SUPPLIED ENTRIES
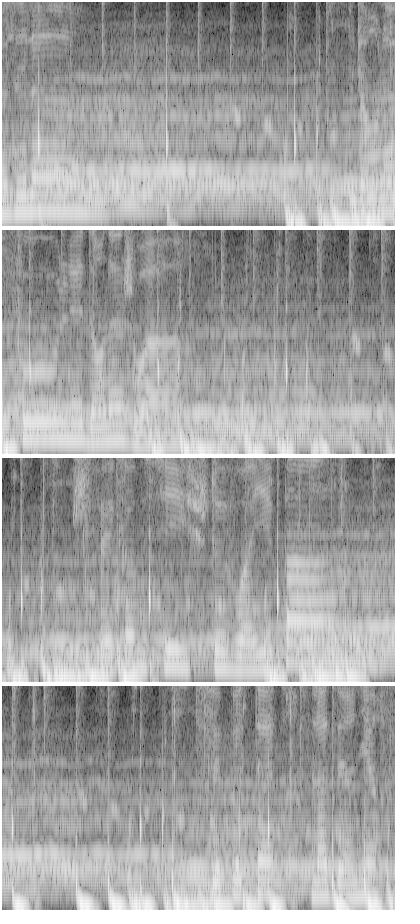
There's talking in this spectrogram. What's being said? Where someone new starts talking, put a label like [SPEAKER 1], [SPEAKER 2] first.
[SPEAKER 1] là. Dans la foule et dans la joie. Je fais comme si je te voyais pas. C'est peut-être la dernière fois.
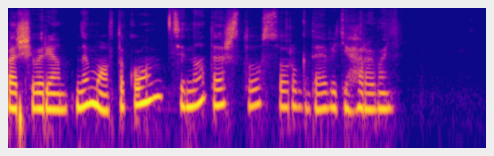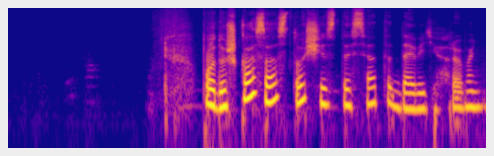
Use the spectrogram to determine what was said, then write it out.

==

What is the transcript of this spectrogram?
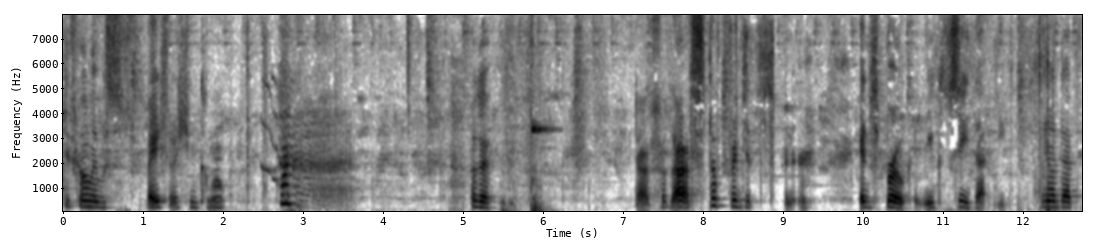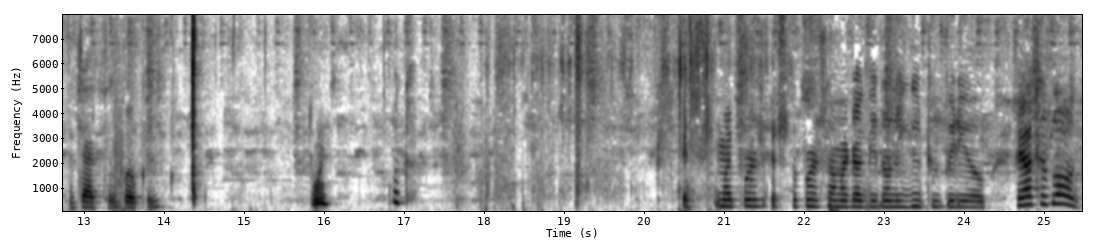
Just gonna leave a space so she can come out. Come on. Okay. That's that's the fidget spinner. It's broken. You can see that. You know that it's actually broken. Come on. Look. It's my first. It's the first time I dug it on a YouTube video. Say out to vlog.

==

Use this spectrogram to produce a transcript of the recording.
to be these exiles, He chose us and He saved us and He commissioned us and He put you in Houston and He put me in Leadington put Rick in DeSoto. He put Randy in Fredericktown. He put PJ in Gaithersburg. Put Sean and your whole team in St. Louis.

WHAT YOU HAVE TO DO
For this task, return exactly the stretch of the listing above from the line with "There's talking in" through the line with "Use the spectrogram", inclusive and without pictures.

EXERCISE ANSWER
There's talking in this spectrogram. What's being said? Where someone new starts talking, put a label like [SPEAKER 1], [SPEAKER 2] first.
[SPEAKER 1] là. Dans la foule et dans la joie. Je fais comme si je te voyais pas. C'est peut-être la dernière fois.
Use the spectrogram to determine what was said, then write it out.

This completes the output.